Keep every word of the listing and reproduce it exactly, but set aside any image found there.
********
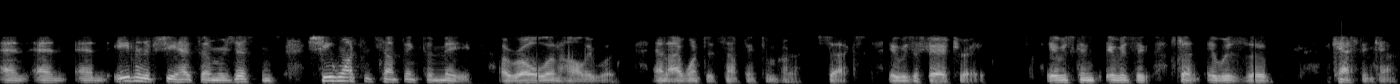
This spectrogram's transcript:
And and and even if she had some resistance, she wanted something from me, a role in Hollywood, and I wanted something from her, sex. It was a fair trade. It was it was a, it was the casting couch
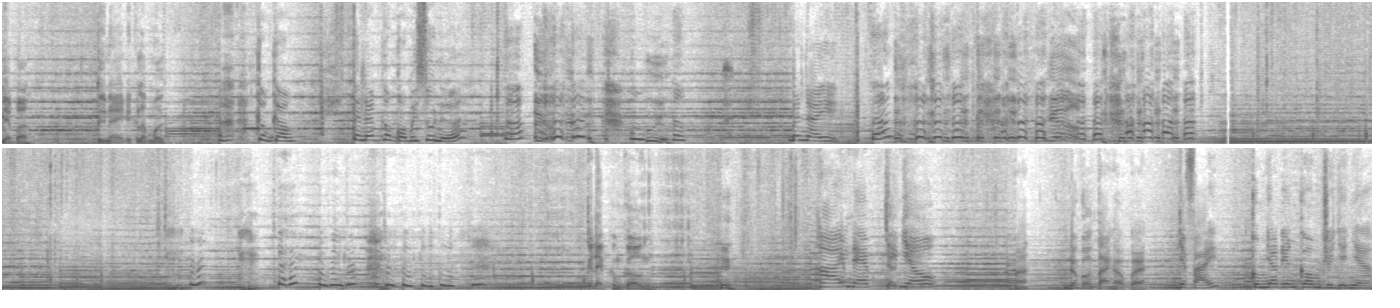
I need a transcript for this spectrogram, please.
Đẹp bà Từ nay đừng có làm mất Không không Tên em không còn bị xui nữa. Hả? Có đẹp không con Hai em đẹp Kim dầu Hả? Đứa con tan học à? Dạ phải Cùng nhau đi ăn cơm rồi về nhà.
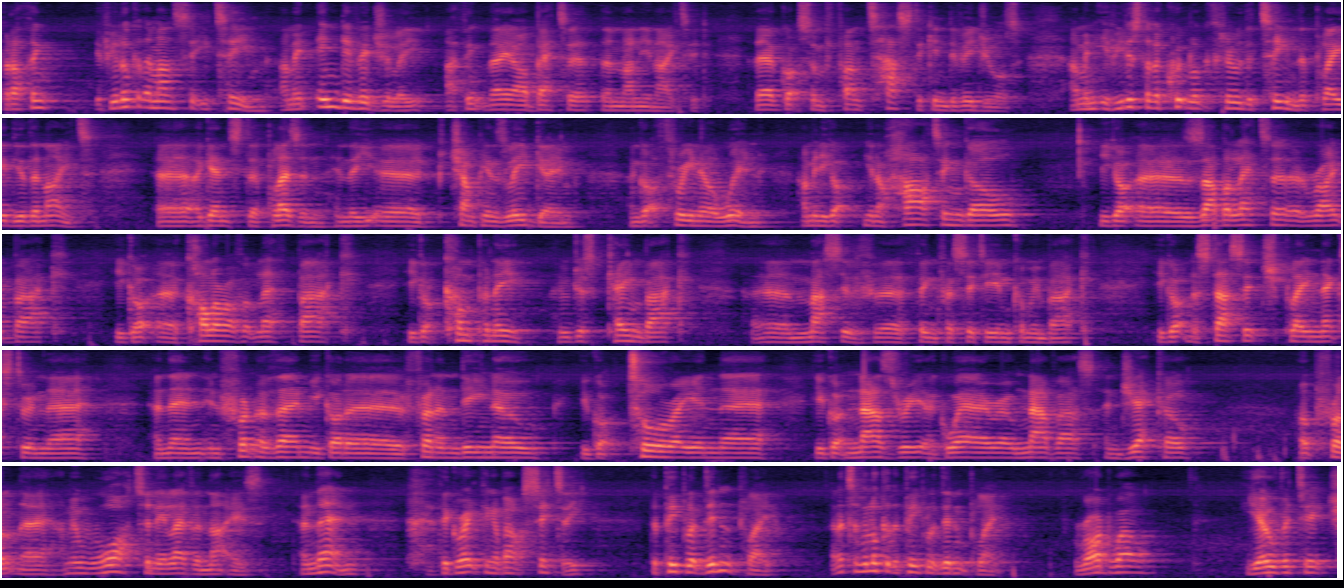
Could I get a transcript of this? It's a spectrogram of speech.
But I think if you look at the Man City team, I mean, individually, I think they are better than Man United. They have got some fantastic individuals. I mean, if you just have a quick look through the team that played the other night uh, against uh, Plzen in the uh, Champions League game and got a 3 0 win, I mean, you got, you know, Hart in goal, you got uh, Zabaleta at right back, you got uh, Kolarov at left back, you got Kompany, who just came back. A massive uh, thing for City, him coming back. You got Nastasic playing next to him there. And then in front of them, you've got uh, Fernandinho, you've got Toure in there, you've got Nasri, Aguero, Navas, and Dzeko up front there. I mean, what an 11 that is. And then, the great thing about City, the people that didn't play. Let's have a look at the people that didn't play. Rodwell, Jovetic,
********
§ FINISHED TASK
This spectrogram's transcript:
And and and even if she had some resistance, she wanted something from me, a role in Hollywood, and I wanted something from her, sex. It was a fair trade. It was it was a, it was the casting couch
I need a transcript for this spectrogram, please.
Đẹp bà Từ nay đừng có làm mất Không không Tên em không còn bị xui nữa. Hả? Có đẹp không con Hai em đẹp Kim dầu Hả? Đứa con tan học à? Dạ phải Cùng nhau đi ăn cơm rồi về nhà.
Could I get a transcript of this? It's a spectrogram of speech.
But I think if you look at the Man City team, I mean, individually, I think they are better than Man United. They have got some fantastic individuals. I mean, if you just have a quick look through the team that played the other night uh, against uh, Plzen in the uh, Champions League game and got a 3 0 win, I mean, you got, you know, Hart in goal, you got uh, Zabaleta at right back, you got uh, Kolarov at left back, you got Kompany, who just came back. A massive uh, thing for City, him coming back. You got Nastasic playing next to him there. And then in front of them, you've got uh, Fernandinho, you've got Toure in there, you've got Nasri, Aguero, Navas, and Dzeko up front there. I mean, what an 11 that is. And then, the great thing about City, the people that didn't play. Let's have a look at the people that didn't play. Rodwell, Jovetic,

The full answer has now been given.